# Directions for this task
In the records below, find the line holding "The following is"; copy it and every line after it to the end, omitting all images.

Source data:
*****

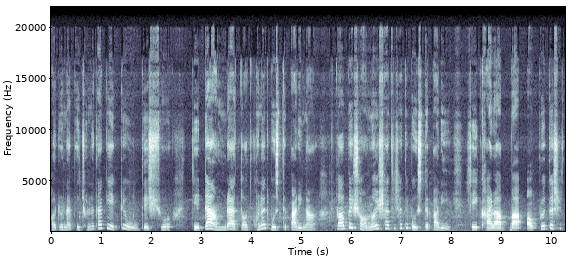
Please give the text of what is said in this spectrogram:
ঘটনার পেছনে থাকে একটি উদ্দেশ্য, যেটা আমরা তৎক্ষণাৎ বুঝতে পারি না, তবে সময়ের সাথে সাথে বুঝতে পারি। সেই খারাপ বা অপ্রত্যাশিত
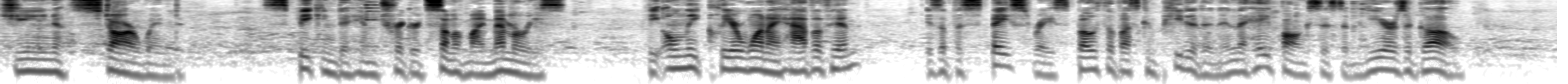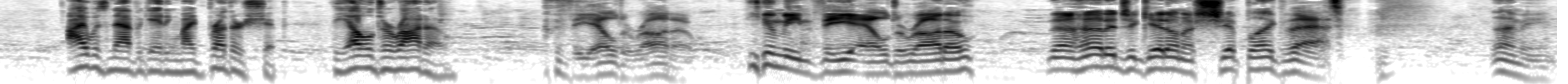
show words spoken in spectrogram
Gene Starwind. Speaking to him triggered some of my memories. The only clear one I have of him is of the space race both of us competed in in the Heifong system years ago. I was navigating my brother's ship, the El Dorado. The El Dorado? You mean the El Dorado? Now, how did you get on a ship like that? I mean,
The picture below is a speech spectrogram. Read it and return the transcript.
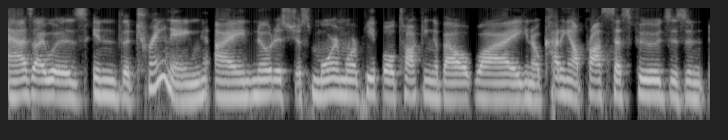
as I was in the training, I noticed just more and more people talking about why, you know, cutting out processed foods isn't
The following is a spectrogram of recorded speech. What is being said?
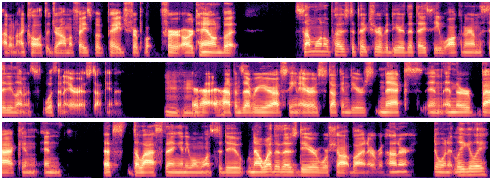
I don't know, I call it the drama Facebook page for for our town, but someone will post a picture of a deer that they see walking around the city limits with an arrow stuck in it. hmm It, ha- it happens every year. I've seen arrows stuck in deer's necks and and their back, and and that's the last thing anyone wants to do. Now, whether those deer were shot by an urban hunter doing it legally,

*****

# Response below
The following is a spectrogram of recorded speech. What is being said?
I don't know, I call it the drama Facebook page for for our town, but someone will post a picture of a deer that they see walking around the city limits with an arrow stuck in it. hmm It, ha- it happens every year. I've seen arrows stuck in deer's necks and and their back, and and that's the last thing anyone wants to do. Now, whether those deer were shot by an urban hunter doing it legally,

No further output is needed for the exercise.